By Lauren Bennett
The first Impact Advisory Group (IAG) meeting to discuss the 100 Hood Park Drive garage project was held on January 17.
Senior Project Manager Raul Duverge of the Boston Planning and Development Agency (BPDA) spoke first about the project’s current status. He discussed the Article 80 review process for the proposed project: the original master plan was approved in 2000, with three amendments to date and a fourth currently being proposed.
All comments and questions were taken from the IAG first, and then any members of the public in attendance.
Mark Rosenshein, now of Trademark Partners LLC, told the IAG and the public that the parking garage will include four levels of parking instead of six in order to include the retail space on the ground floor. That retail space has been the focus of the project in the Town to date – with a proposed 4,000 person concert venue and a full-service restaurant now proposed.
He said that the Notice of Project Change includes the relocation of 75,000 sq. feet of office space to Hood Park Drive and conversion to retail space, and the clarification and addition of uses to the Hood Park Planned Development Area (PDA) including retail and entertainment use.
Rosenshein also said that there would be just 725 spots in the parking garage, which “meets the obligation for Hook Park,” he said.
He said the construction of the garage would start in July of 2018, and it would open July of 2019 – if approved.
Rosenshein spent some time talking about an issue that’s on the minds of many community members regarding the concert venue: noise. He said that they are currently measuring the existing noise from the highway and Rutherford Avenue, and the facility will continue to run that model for a year after they open.
‘We will do the tests necessary to prove that the volumes today that you experience will not change as a result of the (concert) venue,” said Rosenshein.
He reminded those in attendance that the mechanical components of the building (heating, cooling, etc.) will be located inside the building as part of the effort to keep the noise levels the same as they are currently.
IAG member Elaine Donovan was concerned about people on Baldwin Street and noise from pedestrian traffic.
“What kind of mitigation do these people get? Do they get noise windows?” she asked. “You don’t know until the thing comes to be and happens.”
Rosenshein reiterated that there is a commitment to no change in noise because of the venue.
Rosenshein discussed another major concern in traffic. He admits that while the venue would add a certain amount of traffic, “adding 500 cars is not going to cause a backup on Rutherford Avenue at 11 at night,” he said.
He said that Hood Park will probably get between 500 and 700 cars on the night of a show, according to statistical information from current Boston venues.
The issue of the transition between office employees and venue-goers in the parking garage was brought up as well.
“Based on what we know today, that parking changes over around 6 p.m. The garage empties around 6 p.m.; the transition should work well between office people leaving and people coming in for shows at the venue,” said Rosenshein.
He also reassured IAG members that starting from day one of the venue opening, “We have a surplus of parking capacity on campus. Parking is the one thing I’m not worried about.”

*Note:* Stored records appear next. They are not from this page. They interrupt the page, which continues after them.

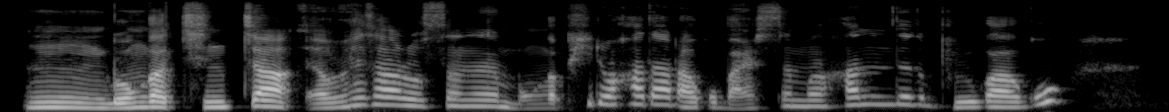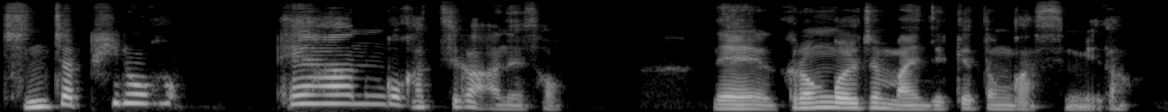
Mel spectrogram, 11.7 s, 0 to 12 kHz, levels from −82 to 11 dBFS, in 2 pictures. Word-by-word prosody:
음 150 -3 +2
뭔가 155 +3 +7
진짜 165 +1 +5
여기 145 +8 -2
회사로서는 195 -6 -1
뭔가 130 0 -7
"필요하다."라고 235 - -1
말씀을 150 +10 -7
하는데도 240 0 -4
불구하고 165 - 0 0.5
진짜 175 +8 +1
필요하 275 +3 -1 0.6
해야 265 +1 +3
하는 265 -1 +1
것 240 - 0
같지가 170 -2 -5
않아서. 105 -2 -10 0.7
네. 120 -2 +1
그런 145 +2 +2
걸 145 -1 +5
좀 145 -1 -1
많이 110 -1 0
느꼈던 110 +1 -6
것 105 - -4
같습니다. - - -10
165 Hz, 320 characters per minute, -24 LUFS, 145-230 Hz, 0.7 s, 뭔가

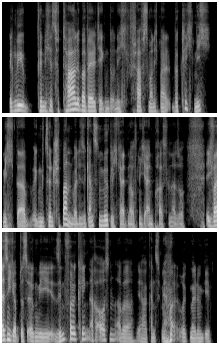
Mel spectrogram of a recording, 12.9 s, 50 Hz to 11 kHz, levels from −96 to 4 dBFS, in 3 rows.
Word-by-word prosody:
irgendwie 135 +3 +5 0.3
finde 125 -3 +1
ich 120 - -9
es 125 - -2
total 155 +5 +5
überwältigend, 120 - +2
und - - -5
ich 95 -1 -7
schaffe 125 -1 -2
es - - -6
manchmal 110 -1 -4
wirklich 120 - -5
nicht, 125 +5 -2
mich 115 -1 -4
da - - 0
irgendwie 115 -1 -2
zu 120 - -1
entspannen, 125 - +3
weil 85 - 0
diese 90 +3 -4
ganzen 130 +3 -1
Möglichkeiten 110 -11 0
auf 80 +2 -6
mich 90 - -5
einprasseln. 85 +1 -6
Also, 85 -1 -9 0.4
ich - - 0
weiß 140 +4 +8
nicht, 140 -4 +6
ob 120 - +2
das 115 - -1
irgendwie 115 -1 0
sinnvoll 165 - +2
klingt 170 +3 -4
nach - - -6
außen, 150 +1 -3
aber 105 -1 -5
ja, 95 -3 -7
kannst 105 +2 -9
mir 100 -1 -1
mal - - +3
Rückmeldung 100 -2 -4
geben. 100 -2 -6
115 Hz, 200 wpm, -24 LUFS, 100-135 Hz, 0.4 s, weiß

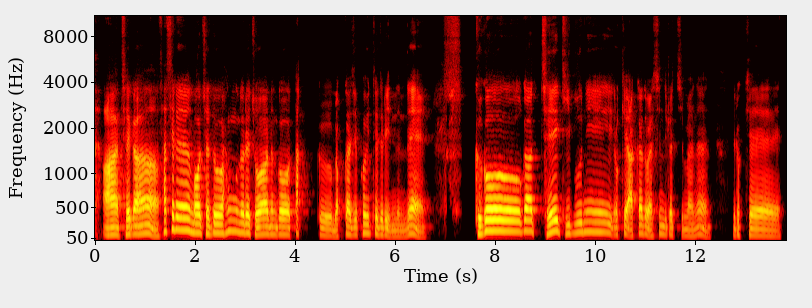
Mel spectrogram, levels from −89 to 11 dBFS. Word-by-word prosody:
아. 105 +1 +3
제가 120 +3 +2
사실은 175 0 +1
뭐 135 -1 +5
저도 130 +2 +1
한국 155 +2 -7
노래 135 -2 +1
좋아하는 110 0 +1
거 110 -1 0
딱 115 0 -9 0.3
그 95 -2 -6
몇 - - -7
가지 110 -1 -3
포인트들이 120 -5 -5
있는데 85 +8 -5 1.0
그거가 155 +3 +5
제 150 +3 +1
기분이 140 +2 -6
이렇게 110 -5 -6
아까도 120 +7 -3
말씀드렸지만은 105 -4 -9 0.4
이렇게 90 -4 -5
120 Hz, 235 characters per minute, -20 LUFS, 105-145 Hz, 1.0 s, 뭐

Rosenshein was still not allowed to reveal the identity of the venue operator, which raised some questions from the IAG.
IAG member Michael Parker said, “We don’t know the track record of the vendor,” and said that tenants can get away with more than they should because of the “economics of the situation.”
“The vendor already operates facilities in Boston,” said Rosenshein.
He also told IAG members that the vendor will come and speak to them: “I guarantee before you step on that site, they will be here.”
Elaine Donovan said there is a concern for safety at the venue, especially in case of fire.
“We are down one department, which I’m hoping will be back up and running by the time the venue opens,” she said.
As far as community benefits go, Rosenshein touched upon local hiring first. A slide presented at the meeting stated that there will be a Charlestown resident-only job fair first, and a commitment to a “minimum of 25 percent Charlestown resident interviews for positions and a goal of 15 percent Charlestown hires for permanent and part-time positions, contingent upon Charlestown capacity.”
According to the slide, there will also be “up to 12 events per year with subsidized base staffing to be coordinated with local elected officials.” As it was presented, Charlestown non-profits will benefit on a first-come, first-served basis, and Boston-based charities will be allowed to participate if all of the rights are not used by Charlestown organizations.
The slide also read that the venue will be required to end their events at 1 a.m. except for specific holidays (like New Year’s Eve). This is up for negotiation with the community.
This was the first time the IAG had all sat down together, so “we need to meet again and put our heads together,” said Donovan.
“The target is to try to reconvene the IAG in the next two or two and a half weeks,” said Duverge.
The public comment period ends on February 1.
A full public meeting that was reported to have gone very well was held on Jan. 10 at Hood Park.